Where is international law when you need it? The Syrian government has again used chemical weapons on its own people, despite signing the international convention banning chemical weapons as well as a specific agreement to destroy them.
So why is this still happening? It’s one thing for countries to sign treaties but, if they turn out to be against their interest, they simply violate them later. Unfortunately there is very little enforcement of international law. The U.N. Security Council is usually blocked from acting by the veto of one or more of its permanent members.
So the U.S. is left to come to the rescue of international law and the Syrian people. One could question one nation taking it upon itself to enforce a treaty, but the soft nature of international law has never been strong on enforcement. It also doesn’t stop unilateral enforcement either if there’s a consensus that such action is appropriate.
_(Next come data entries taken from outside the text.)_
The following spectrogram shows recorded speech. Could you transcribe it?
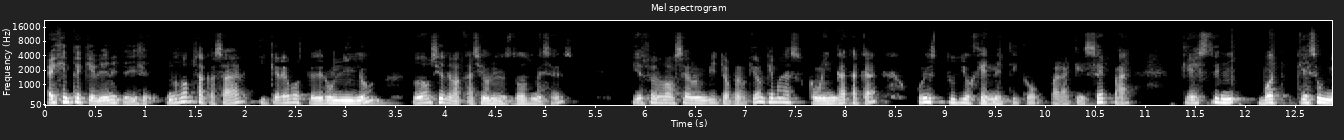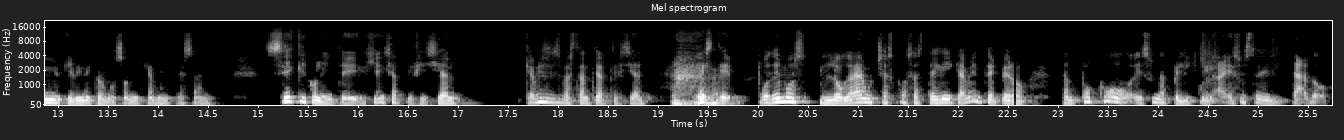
Hay gente que viene y te dice, nos vamos a casar y queremos tener un niño, nos vamos a ir de vacaciones dos meses y después vamos a hacer un invito, pero quiero que más, como en Gataca, un estudio genético para que sepa que, este, que es un niño que viene cromosómicamente sano. Sé que con la inteligencia artificial que a veces es bastante artificial, este, podemos lograr muchas cosas técnicamente, pero tampoco es una película, eso está editado,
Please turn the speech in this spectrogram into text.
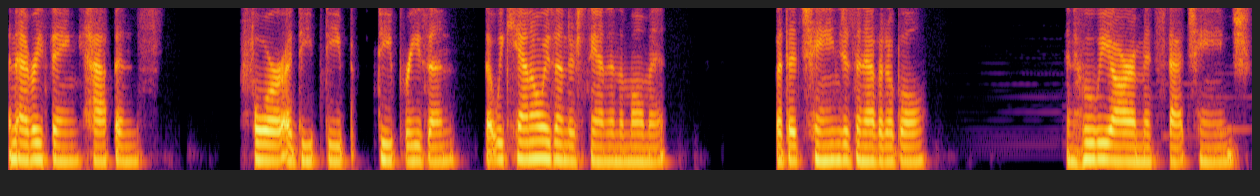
And everything happens for a deep, deep, deep reason that we can't always understand in the moment, but that change is inevitable. And who we are amidst that change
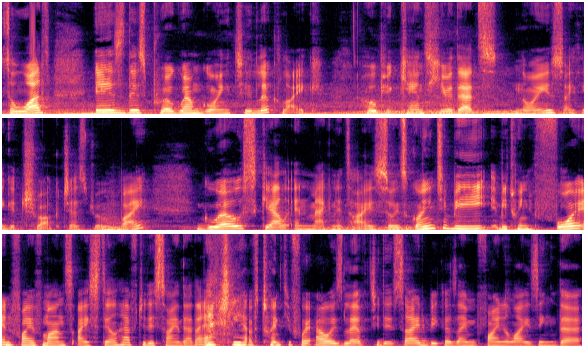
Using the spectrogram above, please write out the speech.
So, what is this program going to look like? Hope you can't hear that noise. I think a truck just drove by. Grow, scale, and magnetize. So it's going to be between four and five months. I still have to decide that. I actually have 24 hours left to decide because I'm finalizing the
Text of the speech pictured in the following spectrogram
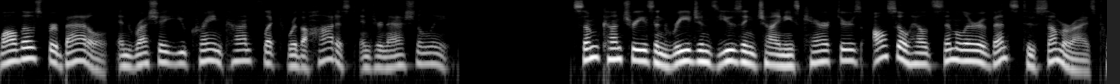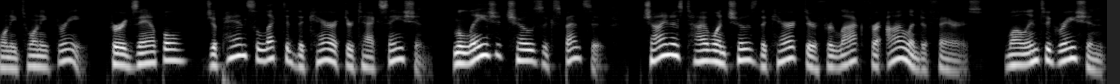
while those for battle and Russia-Ukraine conflict were the hottest internationally. Some countries and regions using Chinese characters also held similar events to summarize 2023. For example, Japan selected the character taxation, Malaysia chose expensive, China's Taiwan chose the character for lack for island affairs, while integration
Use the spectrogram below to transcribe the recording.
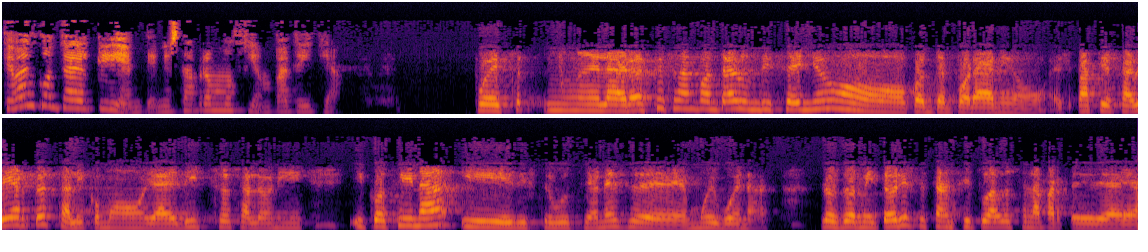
¿qué va a encontrar el cliente en esta promoción, Patricia? Pues mm, la verdad es que se va a encontrar un diseño contemporáneo, espacios abiertos, tal y como ya he dicho, salón y, cocina, y distribuciones eh, muy buenas. Los dormitorios están situados en la parte de,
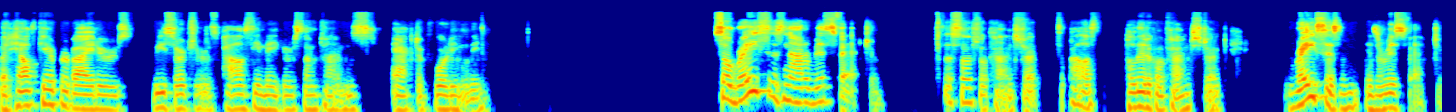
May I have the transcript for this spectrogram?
But healthcare providers, researchers, policymakers sometimes act accordingly. So race is not a risk factor. It's a social construct, it's a political construct. Racism is a risk factor.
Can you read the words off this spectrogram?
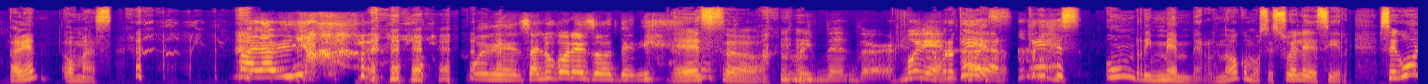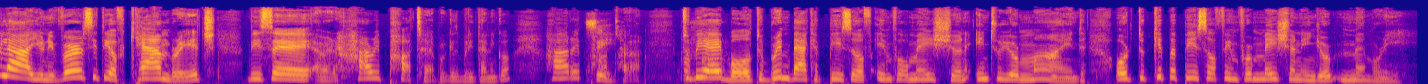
¿Está bien? ¿O más? Maravilloso. Muy bien, salud por eso, Teddy. Eso. Remember. Muy bien. ¿Pero qué es? ¿Qué es un remember, ¿no? Como se suele decir. Según la University of Cambridge, dice, a ver, Harry Potter, porque es británico, Harry Potter. to be able to bring back a piece of information into your mind or to keep a piece of information in your memory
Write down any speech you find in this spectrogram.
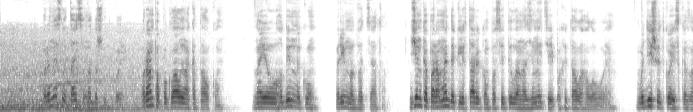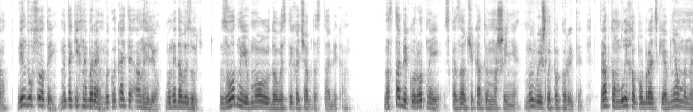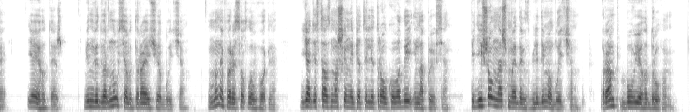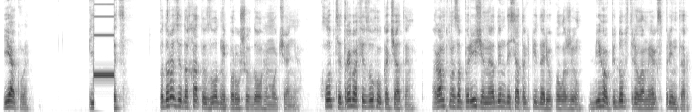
Перенесли Тайсона до швидкої. Рампа поклали на каталку. На його годиннику рівно 20. Жінка-парамедик ліхтариком посвітила на зіниці і похитала головою. Водій швидкої сказав: Він двохсотий, ми таких не берем. Викликайте ангелів, вони довезуть. Згодний вмовив довести хоча б до стабіка. На стабіку ротний сказав чекати в машині. Ми вийшли покорити. Раптом лихо по-братськи обняв мене, я його теж. Він відвернувся, витираючи обличчя. У мене пересохло в горлі. Я дістав з машини п'ятилітровку води і напився. Підійшов наш медик з блідим обличчям. Рамп був його другом. Як ви? Піць. По дорозі до хати згодний порушив довге мовчання. Хлопці, треба фізуху качати. Рамп на Запоріжжі не один десяток підарів положив. Бігав під обстрілами, як спринтер.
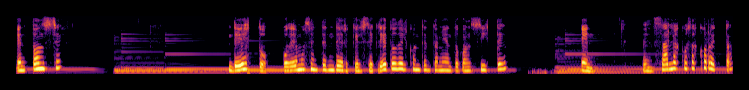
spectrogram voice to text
Entonces, de esto podemos entender que el secreto del contentamiento consiste en pensar las cosas correctas,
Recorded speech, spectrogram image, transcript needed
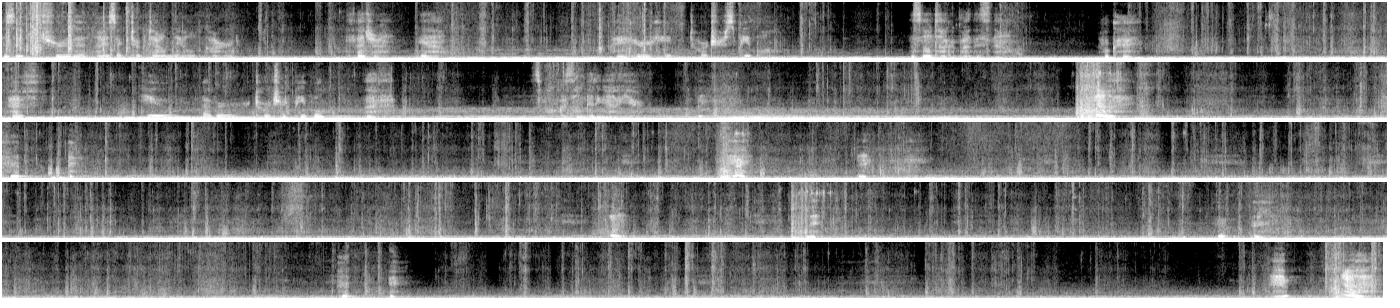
Is it true that Isaac took down the old guard? Fedra, yeah. I hear he tortures people. Let's not talk about this now. Okay. Have you ever tortured people? I've... Let's focus on getting out of here. Ugh.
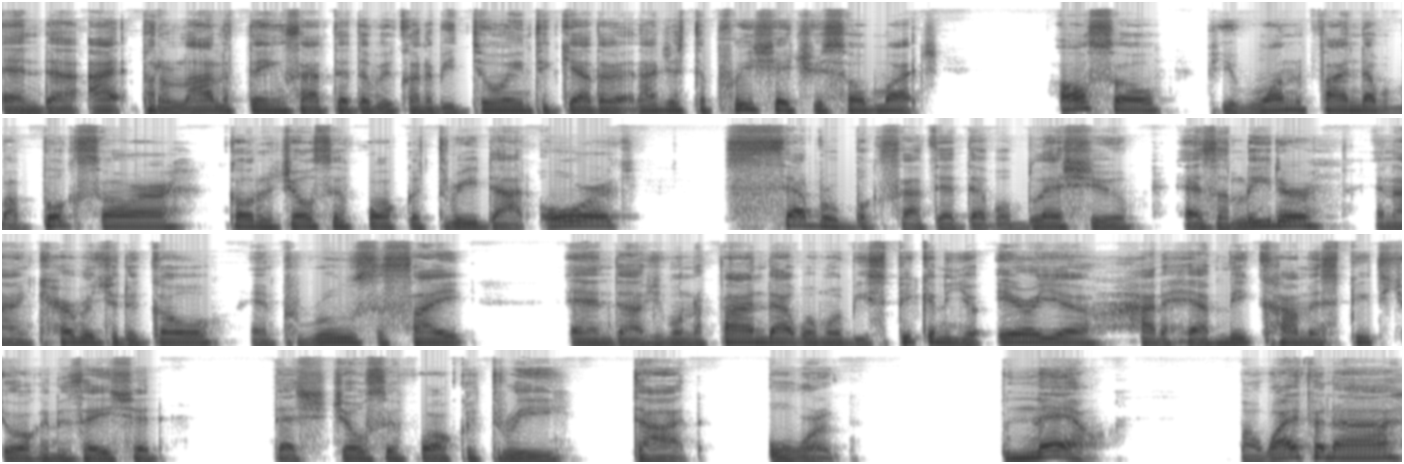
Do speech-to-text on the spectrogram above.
and uh, I put a lot of things out there that we're going to be doing together. And I just appreciate you so much. Also, if you want to find out what my books are, go to josephwalker3.org. Several books out there that will bless you as a leader. And I encourage you to go and peruse the site. And uh, if you want to find out when we'll be speaking in your area, how to have me come and speak to your organization, that's josephwalker3.org org. Now, my wife and I,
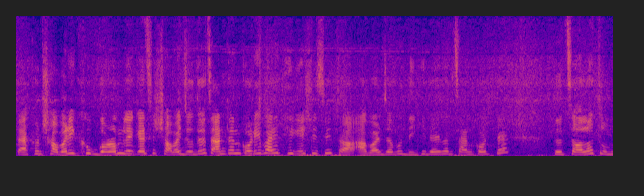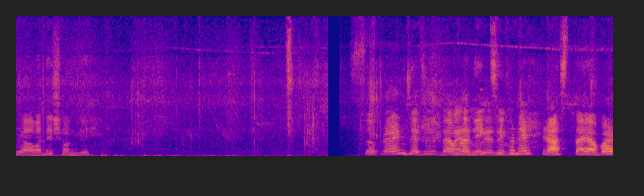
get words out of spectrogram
তো এখন সবারই খুব গরম লেগেছে। সবাই যদিও চান টান করেই বাড়ি থেকে এসেছি তো আবার যাব দিঘিতে এখন চান করতে। তো চলো তোমরা আমাদের সঙ্গে। তো ফ্রেন্ডস যেতে যেতে আমরা দেখছি এখানে রাস্তায় আবার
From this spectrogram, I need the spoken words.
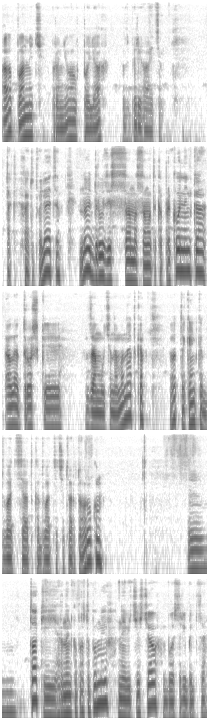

Stay tuned, the legal questions are likely to get more complicated in Syria.[soundcloud url=”https://api.soundcloud.com/tracks/318118022″ params=”color=ff5500&auto_play=false&hide_related=false&show_comments=true&show_user=true&show_reposts=false” width=”100%” height=”166″ iframe=”true” /]